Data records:
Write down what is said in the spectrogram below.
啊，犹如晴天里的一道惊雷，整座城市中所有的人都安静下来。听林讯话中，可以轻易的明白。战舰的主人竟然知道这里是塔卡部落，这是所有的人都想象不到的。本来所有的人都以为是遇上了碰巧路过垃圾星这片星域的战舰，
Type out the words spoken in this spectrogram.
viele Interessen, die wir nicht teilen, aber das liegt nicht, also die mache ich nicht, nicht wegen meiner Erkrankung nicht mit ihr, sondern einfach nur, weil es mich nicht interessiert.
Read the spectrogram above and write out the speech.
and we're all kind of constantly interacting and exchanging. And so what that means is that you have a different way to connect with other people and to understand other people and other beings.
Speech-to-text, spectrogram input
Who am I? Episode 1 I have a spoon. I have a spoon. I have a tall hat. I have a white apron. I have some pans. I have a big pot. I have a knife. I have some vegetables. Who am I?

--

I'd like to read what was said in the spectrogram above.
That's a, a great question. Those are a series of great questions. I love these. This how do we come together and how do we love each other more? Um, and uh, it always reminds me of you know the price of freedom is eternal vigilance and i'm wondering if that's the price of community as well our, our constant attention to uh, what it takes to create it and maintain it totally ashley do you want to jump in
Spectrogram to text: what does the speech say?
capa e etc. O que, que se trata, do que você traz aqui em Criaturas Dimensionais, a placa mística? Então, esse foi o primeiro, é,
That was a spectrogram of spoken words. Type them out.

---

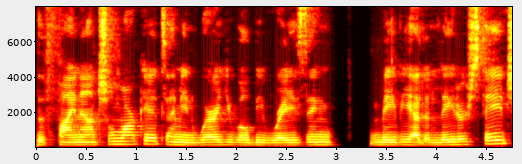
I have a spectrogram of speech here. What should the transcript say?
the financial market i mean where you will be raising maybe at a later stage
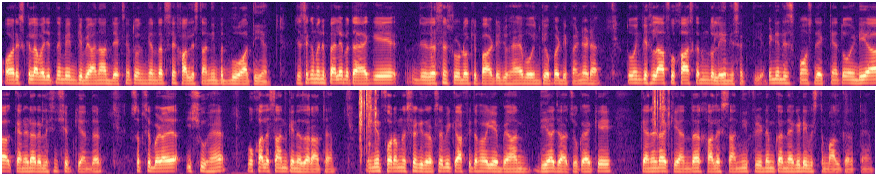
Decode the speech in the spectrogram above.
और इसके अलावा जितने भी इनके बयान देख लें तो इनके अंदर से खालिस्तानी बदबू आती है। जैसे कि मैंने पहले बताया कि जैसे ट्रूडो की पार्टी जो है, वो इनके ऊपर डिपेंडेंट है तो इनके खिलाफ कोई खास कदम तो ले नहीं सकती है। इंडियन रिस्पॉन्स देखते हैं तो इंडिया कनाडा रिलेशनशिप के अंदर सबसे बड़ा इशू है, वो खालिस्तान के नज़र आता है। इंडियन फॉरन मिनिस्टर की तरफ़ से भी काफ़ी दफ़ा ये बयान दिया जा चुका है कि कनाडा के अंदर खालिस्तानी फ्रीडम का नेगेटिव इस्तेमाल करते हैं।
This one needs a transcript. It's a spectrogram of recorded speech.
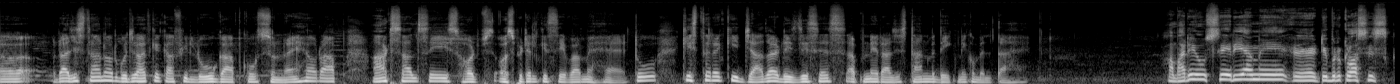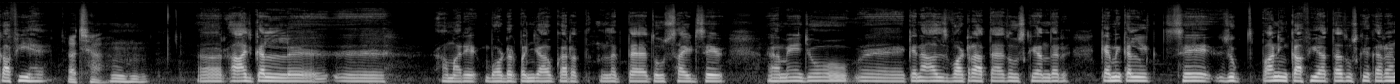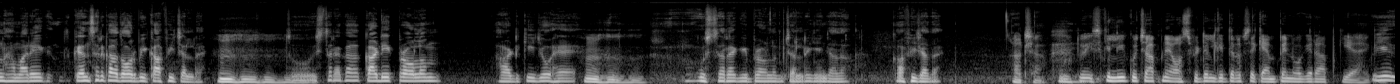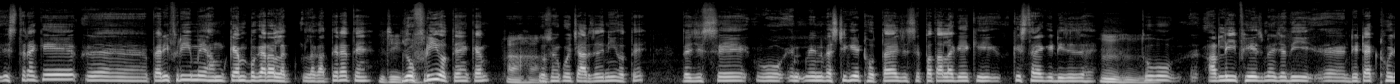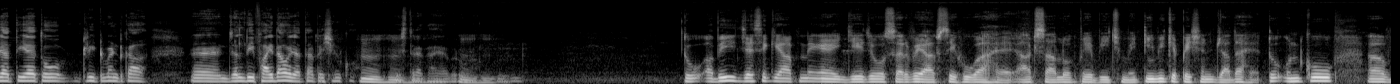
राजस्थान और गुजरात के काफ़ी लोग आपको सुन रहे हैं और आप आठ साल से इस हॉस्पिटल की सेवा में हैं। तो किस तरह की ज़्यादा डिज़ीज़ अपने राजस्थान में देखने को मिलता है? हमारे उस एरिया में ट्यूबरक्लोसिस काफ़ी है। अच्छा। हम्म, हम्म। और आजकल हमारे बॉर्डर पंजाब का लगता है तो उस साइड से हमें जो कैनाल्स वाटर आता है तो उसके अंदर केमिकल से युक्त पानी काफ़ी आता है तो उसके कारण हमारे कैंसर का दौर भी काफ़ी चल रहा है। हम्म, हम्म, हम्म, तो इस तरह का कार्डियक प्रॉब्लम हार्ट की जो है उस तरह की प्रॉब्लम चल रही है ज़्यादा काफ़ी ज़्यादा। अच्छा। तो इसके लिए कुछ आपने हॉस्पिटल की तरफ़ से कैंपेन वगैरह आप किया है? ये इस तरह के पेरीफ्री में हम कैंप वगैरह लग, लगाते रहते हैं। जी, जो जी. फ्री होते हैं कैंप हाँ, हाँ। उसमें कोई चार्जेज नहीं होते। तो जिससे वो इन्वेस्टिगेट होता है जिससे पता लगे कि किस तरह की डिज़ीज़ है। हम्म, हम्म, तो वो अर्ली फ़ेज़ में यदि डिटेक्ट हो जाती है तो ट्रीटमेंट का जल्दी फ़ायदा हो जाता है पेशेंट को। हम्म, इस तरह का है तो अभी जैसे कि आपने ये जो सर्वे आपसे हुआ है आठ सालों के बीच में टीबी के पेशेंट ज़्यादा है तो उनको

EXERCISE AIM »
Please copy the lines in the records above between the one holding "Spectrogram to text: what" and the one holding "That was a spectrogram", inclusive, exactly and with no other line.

TASK RESULT »
Spectrogram to text: what does the speech say?
capa e etc. O que, que se trata, do que você traz aqui em Criaturas Dimensionais, a placa mística? Então, esse foi o primeiro, é,
That was a spectrogram of spoken words. Type them out.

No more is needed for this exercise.